Supplied data START

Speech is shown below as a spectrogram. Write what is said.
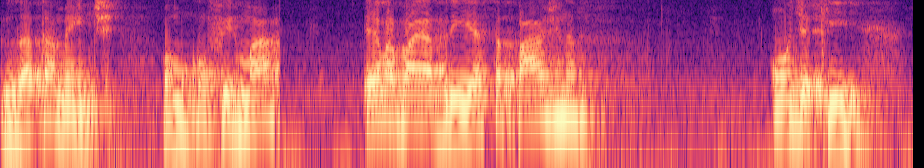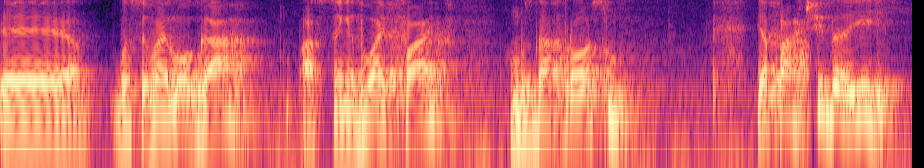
Exatamente. Vamos confirmar. Ela vai abrir essa página, onde aqui é, você vai logar a senha do Wi-Fi. Vamos dar próximo. E a partir daí,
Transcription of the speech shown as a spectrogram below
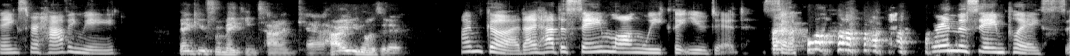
Thanks for having me. Thank you for making time, Cat. How are you doing today? I'm good. I had the same long week that you did. So we're in the same place.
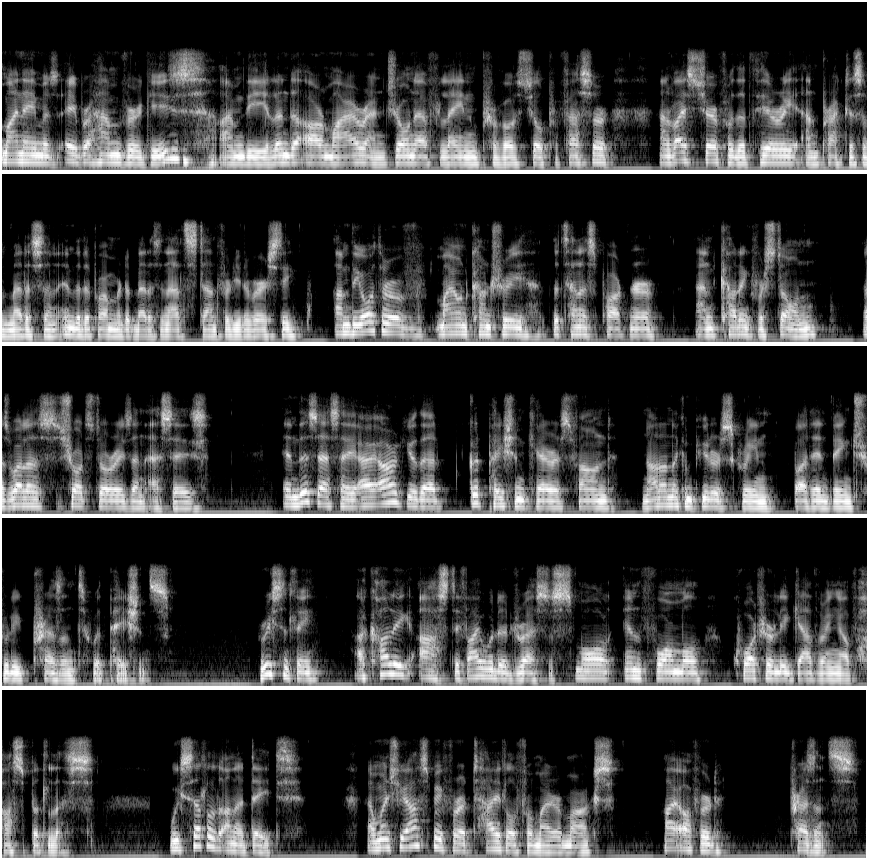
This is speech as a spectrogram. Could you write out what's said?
My name is Abraham Verghese. I'm the Linda R. Meier and Joan F. Lane Provostial Professor and Vice Chair for the Theory and Practice of Medicine in the Department of Medicine at Stanford University. I'm the author of My Own Country, The Tennis Partner, and Cutting for Stone, as well as short stories and essays. In this essay, I argue that good patient care is found not on a computer screen, but in being truly present with patients. Recently, a colleague asked if I would address a small, informal, quarterly gathering of hospitalists. We settled on a date, and when she asked me for a title for my remarks, I offered Presence.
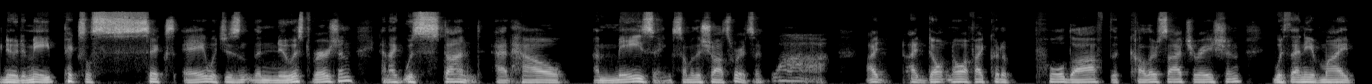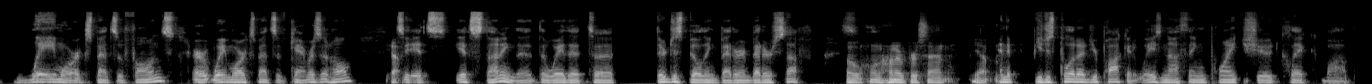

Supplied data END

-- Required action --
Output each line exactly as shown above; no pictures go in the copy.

-- Result below --
Speech is shown below as a spectrogram. Write what is said.
Exatamente. Vamos confirmar. Ela vai abrir essa página, onde aqui é, você vai logar a senha do Wi-Fi. Vamos dar próximo. E a partir daí,
Transcription of the speech shown as a spectrogram below
Thanks for having me. Thank you for making time, Cat. How are you doing today? I'm good. I had the same long week that you did. So we're in the same place.
This is speech as a spectrogram. Could you write out what's said?
My name is Abraham Verghese. I'm the Linda R. Meier and Joan F. Lane Provostial Professor and Vice Chair for the Theory and Practice of Medicine in the Department of Medicine at Stanford University. I'm the author of My Own Country, The Tennis Partner, and Cutting for Stone, as well as short stories and essays. In this essay, I argue that good patient care is found not on a computer screen, but in being truly present with patients. Recently, a colleague asked if I would address a small, informal, quarterly gathering of hospitalists. We settled on a date, and when she asked me for a title for my remarks, I offered Presence.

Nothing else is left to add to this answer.